[Dataset excerpts]

++++

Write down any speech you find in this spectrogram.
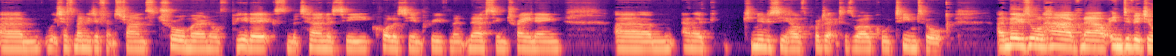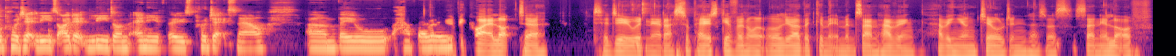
um, which has many different strands trauma and orthopedics, maternity, quality improvement, nursing training, um, and a community health project as well called Team Talk. And those all have now individual project leads. I don't lead on any of those projects now. Um, they all have their own. It'd be quite a lot to to do, wouldn't it? I suppose, given all, all your other commitments and having having young children, there's, there's, certainly a lot of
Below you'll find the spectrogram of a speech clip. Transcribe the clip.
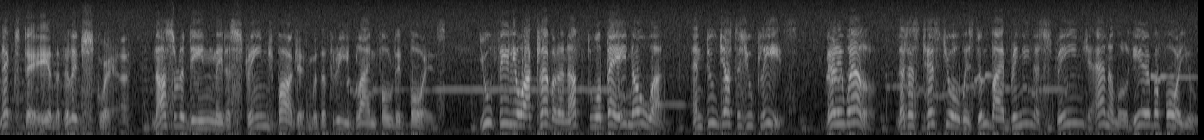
Next day, in the village square, Nasruddin made a strange bargain with the three blindfolded boys. You feel you are clever enough to obey no one and do just as you please. Very well. Let us test your wisdom by bringing a strange animal here before you.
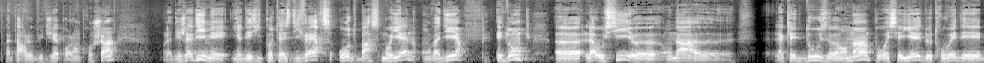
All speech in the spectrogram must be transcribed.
prépare le budget pour l'an prochain. on l'a déjà dit, mais il y a des hypothèses diverses, hautes, basses, moyennes, on va dire. Et donc, euh, là aussi, on a la clé de 12 en main pour essayer de trouver des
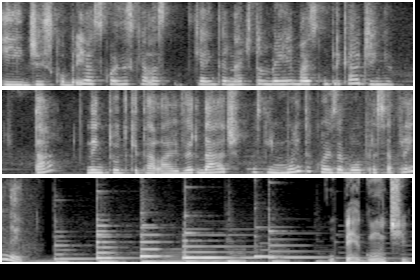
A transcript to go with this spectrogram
e descobrir as coisas que, elas, que a internet também é mais complicadinha, tá? Nem tudo que está lá é verdade, mas tem muita coisa boa para se aprender. O Pergunte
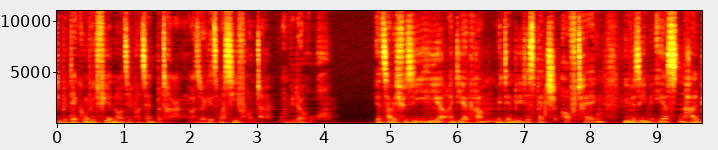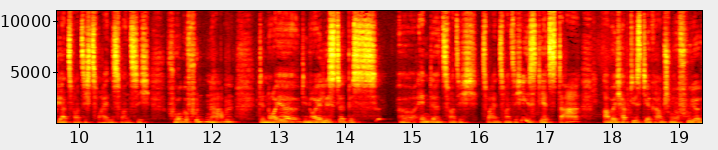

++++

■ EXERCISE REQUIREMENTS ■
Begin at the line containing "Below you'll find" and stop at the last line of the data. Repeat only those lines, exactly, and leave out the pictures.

■ COMPLETED EXERCISE ■
Below you'll find the spectrogram of a speech clip. Transcribe the clip.
Next day, in the village square, Nasruddin made a strange bargain with the three blindfolded boys. You feel you are clever enough to obey no one and do just as you please. Very well. Let us test your wisdom by bringing a strange animal here before you.
All speech in the spectrogram must be transcribed.
prépare le budget pour l'an prochain. on l'a déjà dit, mais il y a des hypothèses diverses, hautes, basses, moyennes, on va dire. Et donc, euh, là aussi, on a la clé de 12 en main pour essayer de trouver des
A transcript to go with this spectrogram
e descobrir as coisas que, elas, que a internet também é mais complicadinha, tá? Nem tudo que está lá é verdade, mas tem muita coisa boa para se aprender. O Pergunte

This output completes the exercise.